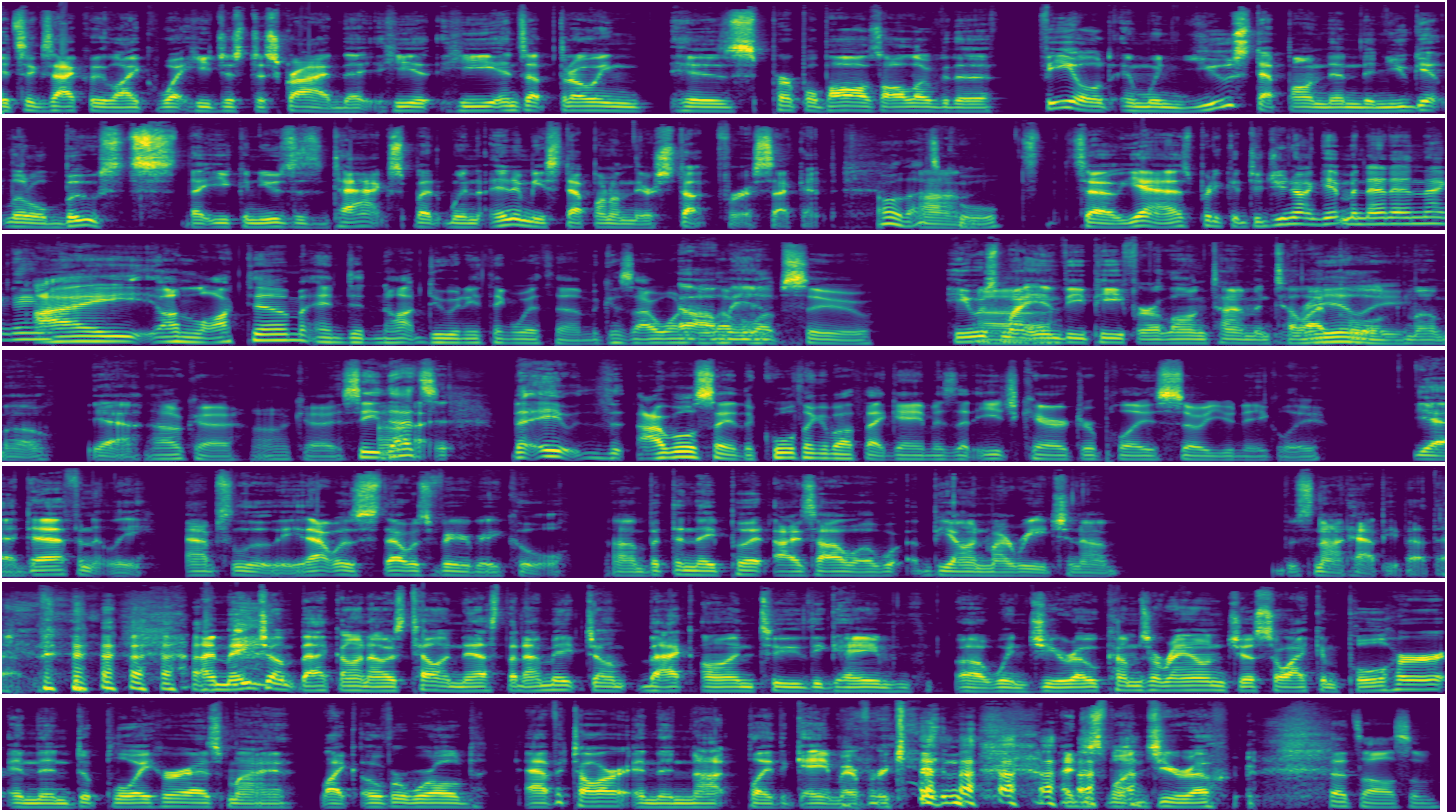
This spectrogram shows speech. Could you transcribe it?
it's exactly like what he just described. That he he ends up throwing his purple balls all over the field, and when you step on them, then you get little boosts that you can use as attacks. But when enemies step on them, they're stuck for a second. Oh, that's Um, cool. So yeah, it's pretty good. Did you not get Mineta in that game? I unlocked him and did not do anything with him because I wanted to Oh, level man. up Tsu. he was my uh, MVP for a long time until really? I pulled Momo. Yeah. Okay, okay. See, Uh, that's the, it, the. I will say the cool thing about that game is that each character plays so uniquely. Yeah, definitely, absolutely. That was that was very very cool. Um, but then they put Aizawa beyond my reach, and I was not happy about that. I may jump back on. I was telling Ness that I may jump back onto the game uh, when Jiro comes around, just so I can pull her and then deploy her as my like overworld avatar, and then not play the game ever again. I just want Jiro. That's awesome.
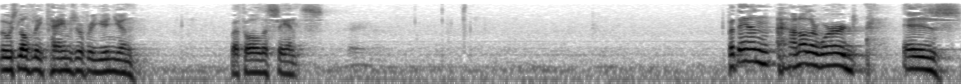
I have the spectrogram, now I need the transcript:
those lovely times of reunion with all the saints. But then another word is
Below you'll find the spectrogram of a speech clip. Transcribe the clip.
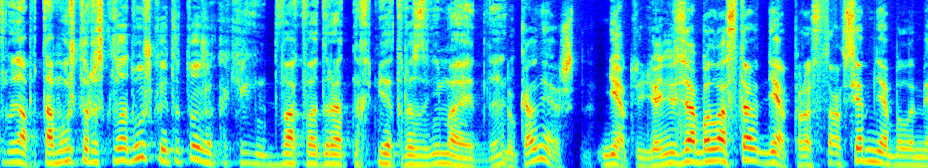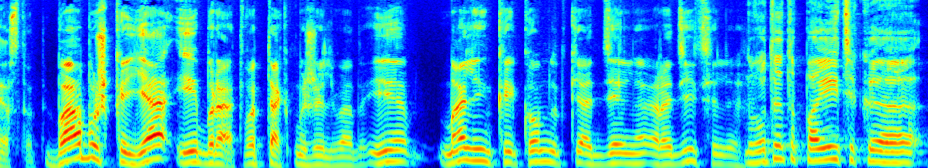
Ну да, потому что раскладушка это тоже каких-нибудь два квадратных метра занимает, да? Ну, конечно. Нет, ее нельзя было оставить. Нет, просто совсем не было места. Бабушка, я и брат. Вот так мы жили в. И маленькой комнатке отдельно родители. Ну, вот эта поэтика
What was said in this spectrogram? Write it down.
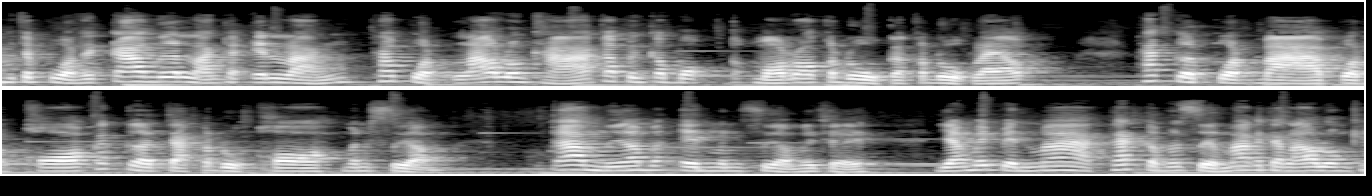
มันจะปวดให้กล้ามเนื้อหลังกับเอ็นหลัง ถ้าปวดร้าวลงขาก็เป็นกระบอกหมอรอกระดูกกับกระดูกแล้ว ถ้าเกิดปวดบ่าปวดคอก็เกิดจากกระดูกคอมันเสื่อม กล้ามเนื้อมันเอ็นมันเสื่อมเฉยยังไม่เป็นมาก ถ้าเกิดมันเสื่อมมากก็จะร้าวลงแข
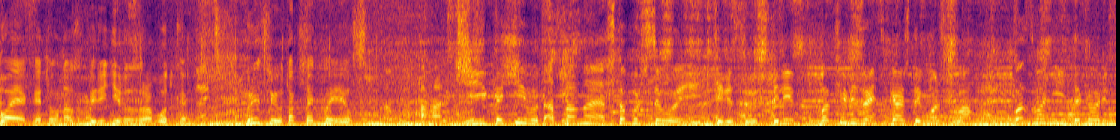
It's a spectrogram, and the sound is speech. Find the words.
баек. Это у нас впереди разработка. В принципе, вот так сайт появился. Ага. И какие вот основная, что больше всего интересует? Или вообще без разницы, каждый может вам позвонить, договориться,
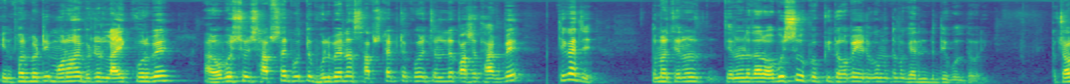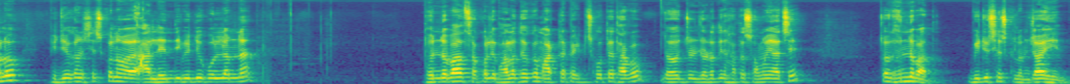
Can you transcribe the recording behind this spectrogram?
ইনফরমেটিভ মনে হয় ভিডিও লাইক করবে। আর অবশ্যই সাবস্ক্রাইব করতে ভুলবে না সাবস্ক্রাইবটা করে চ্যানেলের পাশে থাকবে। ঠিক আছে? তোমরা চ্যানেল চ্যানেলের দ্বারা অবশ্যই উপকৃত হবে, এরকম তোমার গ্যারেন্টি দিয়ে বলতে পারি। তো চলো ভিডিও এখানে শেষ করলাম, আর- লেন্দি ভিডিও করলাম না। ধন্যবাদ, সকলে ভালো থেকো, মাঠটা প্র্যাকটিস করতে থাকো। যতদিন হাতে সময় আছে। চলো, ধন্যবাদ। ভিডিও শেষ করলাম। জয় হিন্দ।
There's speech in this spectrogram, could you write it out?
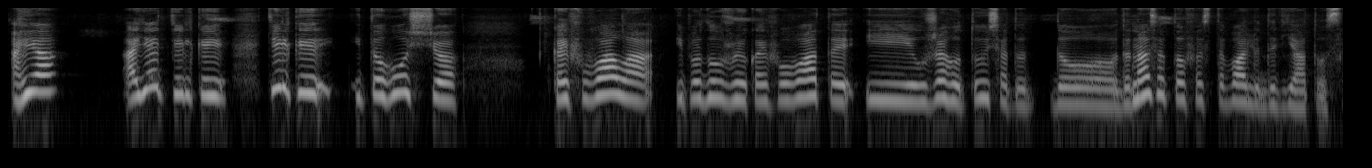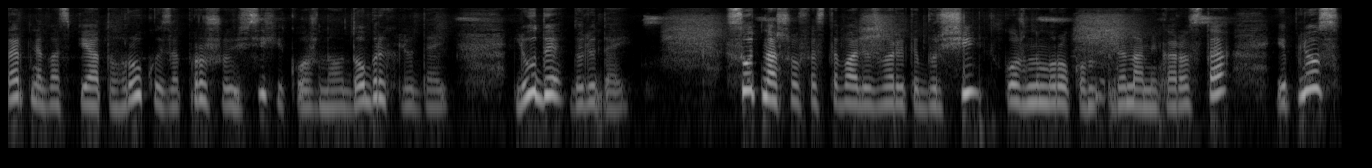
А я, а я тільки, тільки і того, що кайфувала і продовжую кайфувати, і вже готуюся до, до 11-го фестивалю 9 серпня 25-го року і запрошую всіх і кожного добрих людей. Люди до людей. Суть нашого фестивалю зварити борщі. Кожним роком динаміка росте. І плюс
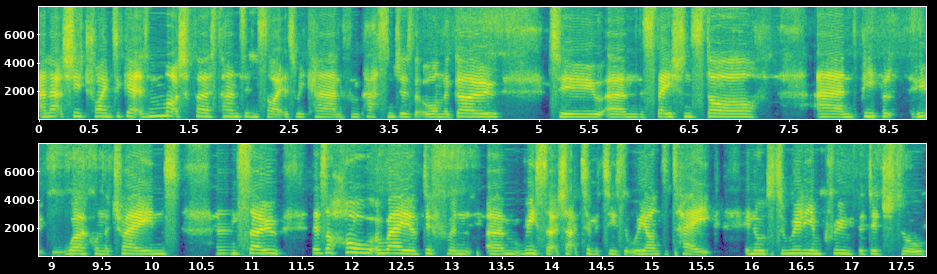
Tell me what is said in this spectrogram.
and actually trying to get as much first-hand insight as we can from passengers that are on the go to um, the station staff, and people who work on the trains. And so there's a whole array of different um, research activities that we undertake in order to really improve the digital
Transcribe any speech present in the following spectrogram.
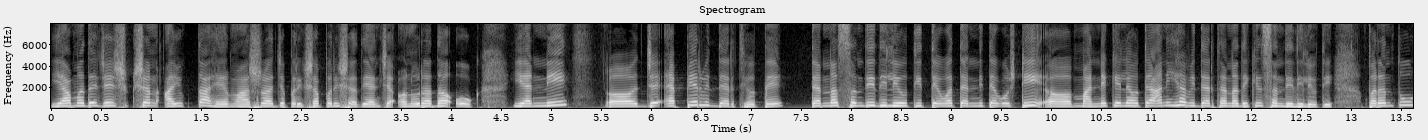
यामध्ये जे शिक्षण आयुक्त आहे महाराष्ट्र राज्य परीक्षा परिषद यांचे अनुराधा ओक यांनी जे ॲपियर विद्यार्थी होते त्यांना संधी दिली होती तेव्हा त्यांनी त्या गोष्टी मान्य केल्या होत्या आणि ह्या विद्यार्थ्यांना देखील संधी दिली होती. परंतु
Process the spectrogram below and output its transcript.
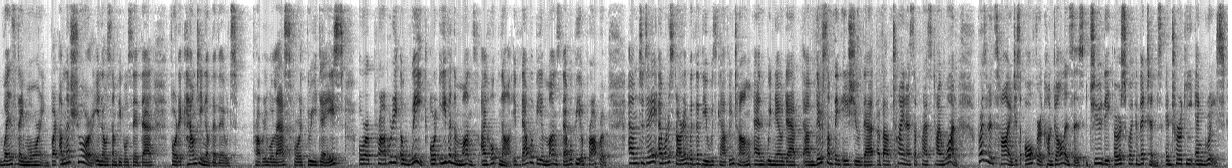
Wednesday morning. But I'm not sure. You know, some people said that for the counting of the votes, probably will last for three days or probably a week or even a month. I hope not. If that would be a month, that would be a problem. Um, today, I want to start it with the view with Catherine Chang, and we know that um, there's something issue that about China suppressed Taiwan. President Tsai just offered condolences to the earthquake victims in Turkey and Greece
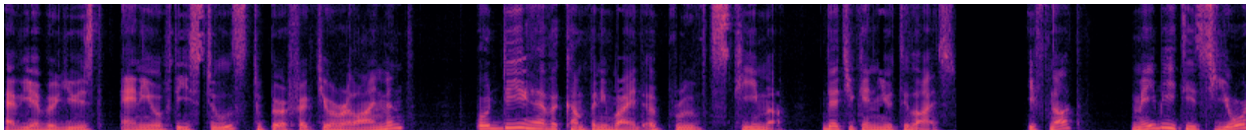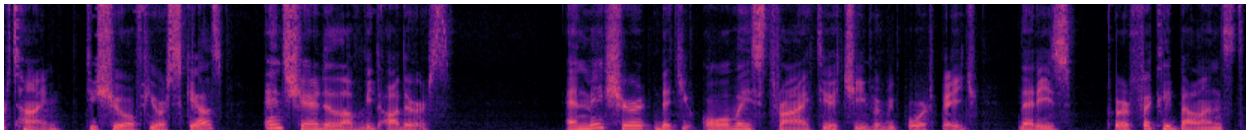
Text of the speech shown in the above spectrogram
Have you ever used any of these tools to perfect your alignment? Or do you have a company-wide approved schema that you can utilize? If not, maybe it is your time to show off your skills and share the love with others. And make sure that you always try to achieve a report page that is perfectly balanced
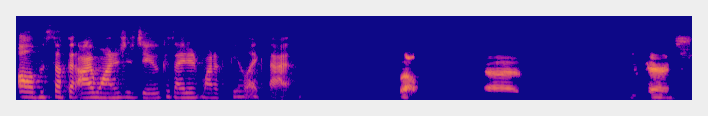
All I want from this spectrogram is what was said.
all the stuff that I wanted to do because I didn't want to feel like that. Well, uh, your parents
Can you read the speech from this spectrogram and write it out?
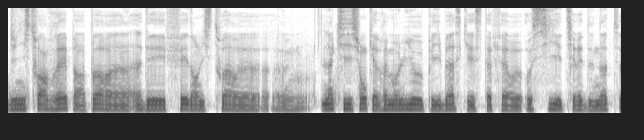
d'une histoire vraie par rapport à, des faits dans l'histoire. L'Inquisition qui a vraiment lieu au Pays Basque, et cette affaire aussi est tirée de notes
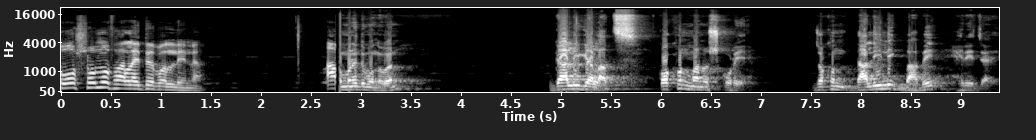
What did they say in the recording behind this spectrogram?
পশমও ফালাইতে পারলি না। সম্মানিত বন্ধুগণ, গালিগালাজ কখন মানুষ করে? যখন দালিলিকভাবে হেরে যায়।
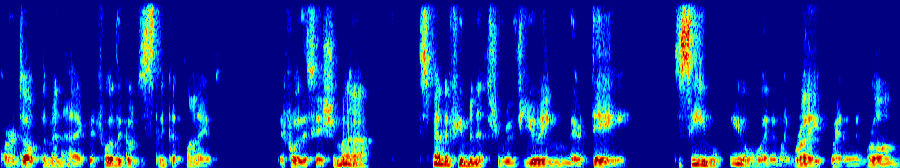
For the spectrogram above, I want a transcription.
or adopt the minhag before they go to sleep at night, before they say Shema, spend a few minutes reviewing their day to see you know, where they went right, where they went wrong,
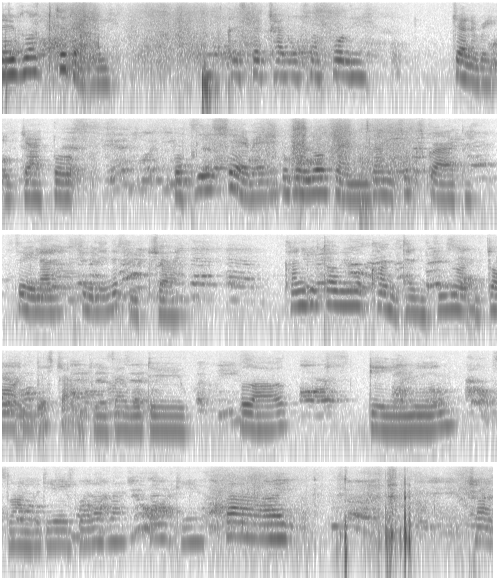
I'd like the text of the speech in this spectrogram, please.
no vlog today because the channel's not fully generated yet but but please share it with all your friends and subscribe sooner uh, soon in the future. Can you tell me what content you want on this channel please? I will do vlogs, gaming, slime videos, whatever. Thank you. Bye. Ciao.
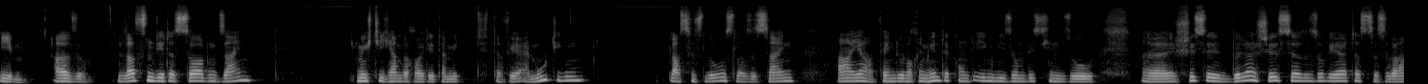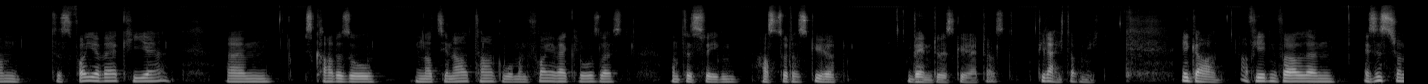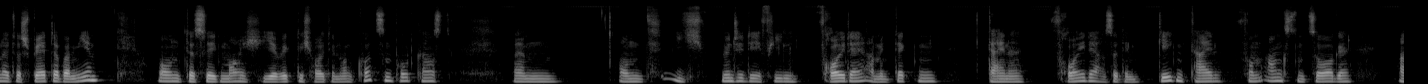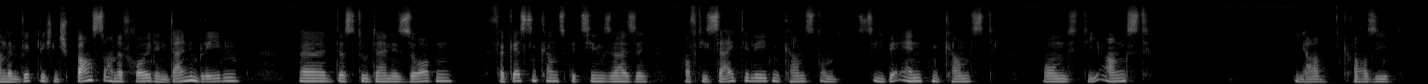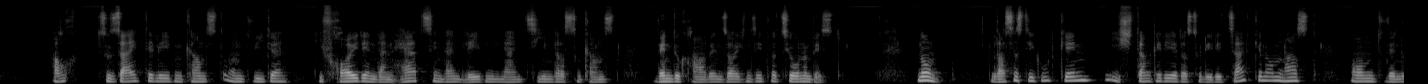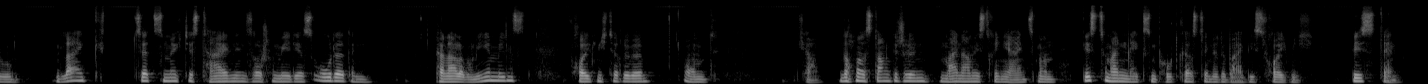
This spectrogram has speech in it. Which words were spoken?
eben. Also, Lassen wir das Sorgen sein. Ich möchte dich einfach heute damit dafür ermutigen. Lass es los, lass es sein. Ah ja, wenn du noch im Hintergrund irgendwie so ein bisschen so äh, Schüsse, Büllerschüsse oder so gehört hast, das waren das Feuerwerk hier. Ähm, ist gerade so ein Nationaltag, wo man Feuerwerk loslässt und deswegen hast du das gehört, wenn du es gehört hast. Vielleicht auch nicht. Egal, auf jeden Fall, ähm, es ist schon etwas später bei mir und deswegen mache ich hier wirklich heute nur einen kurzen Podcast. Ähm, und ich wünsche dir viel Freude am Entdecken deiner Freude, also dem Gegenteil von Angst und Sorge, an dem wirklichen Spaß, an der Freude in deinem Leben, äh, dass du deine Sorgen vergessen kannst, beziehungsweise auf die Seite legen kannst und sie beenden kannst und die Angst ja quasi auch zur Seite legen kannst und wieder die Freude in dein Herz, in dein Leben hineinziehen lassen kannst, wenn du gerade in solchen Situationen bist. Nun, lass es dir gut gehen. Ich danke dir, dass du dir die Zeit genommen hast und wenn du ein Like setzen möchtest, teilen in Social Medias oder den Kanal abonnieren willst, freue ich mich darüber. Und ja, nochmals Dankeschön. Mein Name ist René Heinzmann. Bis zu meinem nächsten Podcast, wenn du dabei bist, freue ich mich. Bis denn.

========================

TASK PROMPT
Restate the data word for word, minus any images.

WRITTEN SOLUTION
This spectrogram shows speech. Could you transcribe it?
it's exactly like what he just described. That he he ends up throwing his purple balls all over the field, and when you step on them, then you get little boosts that you can use as attacks. But when enemies step on them, they're stuck for a second. Oh, that's Um, cool. So yeah, it's pretty good. Did you not get Mineta in that game? I unlocked him and did not do anything with him because I wanted to Oh, level man. up Tsu. he was my uh, MVP for a long time until really? I pulled Momo. Yeah. Okay, okay. See, Uh, that's the, it, the. I will say the cool thing about that game is that each character plays so uniquely. Yeah, definitely, absolutely. That was that was very very cool. Um, but then they put Aizawa beyond my reach, and I was not happy about that. I may jump back on. I was telling Ness that I may jump back onto the game uh, when Jiro comes around, just so I can pull her and then deploy her as my like overworld avatar, and then not play the game ever again. I just want Jiro. That's awesome.
I have the spectrogram, now I need the transcript:
those lovely times of reunion with all the saints. But then another word is
Below you'll find the spectrogram of a speech clip. Transcribe the clip.
Ну да, потому что раскладушка это тоже каких-нибудь два квадратных метра занимает, да? Ну, конечно. Нет, ее нельзя было оставить. Нет, просто совсем не было места. Бабушка, я и брат. Вот так мы жили в. И маленькой комнатке отдельно родители. Ну, вот эта поэтика
What was said in this spectrogram? Write it down.
มันจะปวดให้กล้ามเนื้อหลังกับเอ็นหลัง ถ้าปวดร้าวลงขาก็เป็นกระบอกหมอรอกระดูกกับกระดูกแล้ว ถ้าเกิดปวดบ่าปวดคอก็เกิดจากกระดูกคอมันเสื่อม กล้ามเนื้อมันเอ็นมันเสื่อมเฉยยังไม่เป็นมาก ถ้าเกิดมันเสื่อมมากก็จะร้าวลงแข
It's a spectrogram, and the sound is speech. Find the words.
баек. Это у нас впереди разработка. В принципе, вот так сайт появился. Ага. И какие вот основная, что больше всего интересует? Или вообще без разницы, каждый может вам позвонить, договориться,
Can you transcribe the recording behind this spectrogram?
ইনফরমেটিভ মনে হয় ভিডিও লাইক করবে। আর অবশ্যই সাবস্ক্রাইব করতে ভুলবে না সাবস্ক্রাইবটা করে চ্যানেলের পাশে থাকবে। ঠিক আছে? তোমরা চ্যানেল চ্যানেলের দ্বারা অবশ্যই উপকৃত হবে, এরকম তোমার গ্যারেন্টি দিয়ে বলতে পারি। তো চলো ভিডিও এখানে শেষ করলাম, আর- লেন্দি ভিডিও করলাম না। ধন্যবাদ, সকলে ভালো থেকো, মাঠটা প্র্যাকটিস করতে থাকো। যতদিন হাতে সময় আছে। চলো, ধন্যবাদ। ভিডিও শেষ করলাম। জয় হিন্দ।
There's speech in this spectrogram, could you write it out?
А я, а я тільки, тільки і того, що кайфувала і продовжую кайфувати, і вже готуюся до, до 11-го фестивалю 9 серпня 25-го року і запрошую всіх і кожного добрих людей. Люди до людей. Суть нашого фестивалю зварити борщі. Кожним роком динаміка росте. І плюс
Tell me what is said in this spectrogram.
and actually trying to get as much first-hand insight as we can from passengers that are on the go to um, the station staff, and people who work on the trains. And so there's a whole array of different um, research activities that we undertake in order to really improve the digital
Transcribe any speech present in the following spectrogram.
यामध्ये जे शिक्षण आयुक्त आहे महाराष्ट्र राज्य परीक्षा परिषद यांचे अनुराधा ओक यांनी जे ॲपियर विद्यार्थी होते त्यांना संधी दिली होती तेव्हा त्यांनी त्या गोष्टी मान्य केल्या होत्या आणि ह्या विद्यार्थ्यांना देखील संधी दिली होती. परंतु
Process the spectrogram below and output its transcript.
Wednesday morning. But I'm not sure. You know, some people said that for the counting of the votes, probably will last for three days or probably a week or even a month. I hope not. If that would be a month, that would be a problem. Um, today, I want to start it with the view with Catherine Chang, and we know that um, there's something issue that about China suppressed Taiwan. President Tsai just offered condolences to the earthquake victims in Turkey and Greece
Text of the speech shown in the above spectrogram
Have you ever used any of these tools to perfect your alignment? Or do you have a company-wide approved schema that you can utilize? If not, maybe it is your time to show off your skills and share the love with others. And make sure that you always try to achieve a report page that is perfectly balanced
All I want from this spectrogram is what was said.
all the stuff that I wanted to do because I didn't want to feel like that. Well, uh, your parents
Can you read the speech from this spectrogram and write it out?
d'une histoire vraie par rapport à, des faits dans l'histoire. L'Inquisition qui a vraiment lieu au Pays Basque, et cette affaire aussi est tirée de notes
What did they say in the recording behind this spectrogram?
পশমও ফালাইতে পারলি না। সম্মানিত বন্ধুগণ, গালিগালাজ কখন মানুষ করে? যখন দালিলিকভাবে হেরে যায়।
For the spectrogram above, I want a transcription.
or adopt the minhag before they go to sleep at night, before they say Shema, spend a few minutes reviewing their day to see you know, where they went right, where they went wrong,
I'd like the text of the speech in this spectrogram, please.
no vlog today because the channel's not fully generated yet but but please share it with all your friends and subscribe sooner uh, soon in the future. Can you tell me what content you want on this channel please? I will do vlogs, gaming, slime videos, whatever. Thank you. Bye. Ciao.
This spectrogram has speech in it. Which words were spoken?
eben. Also, Lassen wir das Sorgen sein. Ich möchte dich einfach heute damit dafür ermutigen. Lass es los, lass es sein. Ah ja, wenn du noch im Hintergrund irgendwie so ein bisschen so äh, Schüsse, Büllerschüsse oder so gehört hast, das waren das Feuerwerk hier. Ähm, ist gerade so ein Nationaltag, wo man Feuerwerk loslässt und deswegen hast du das gehört, wenn du es gehört hast. Vielleicht auch nicht. Egal, auf jeden Fall, ähm, es ist schon etwas später bei mir und deswegen mache ich hier wirklich heute nur einen kurzen Podcast. Ähm, und ich wünsche dir viel Freude am Entdecken deiner Freude, also dem Gegenteil von Angst und Sorge, an dem wirklichen Spaß, an der Freude in deinem Leben, äh, dass du deine Sorgen vergessen kannst, beziehungsweise auf die Seite legen kannst und sie beenden kannst und die Angst ja quasi auch zur Seite legen kannst und wieder die Freude in dein Herz, in dein Leben hineinziehen lassen kannst, wenn du gerade in solchen Situationen bist. Nun, lass es dir gut gehen. Ich danke dir, dass du dir die Zeit genommen hast und wenn du ein Like setzen möchtest, teilen in Social Medias oder den Kanal abonnieren willst, freue ich mich darüber. Und ja, nochmals Dankeschön. Mein Name ist René Heinzmann. Bis zu meinem nächsten Podcast, wenn du dabei bist, freue ich mich. Bis denn.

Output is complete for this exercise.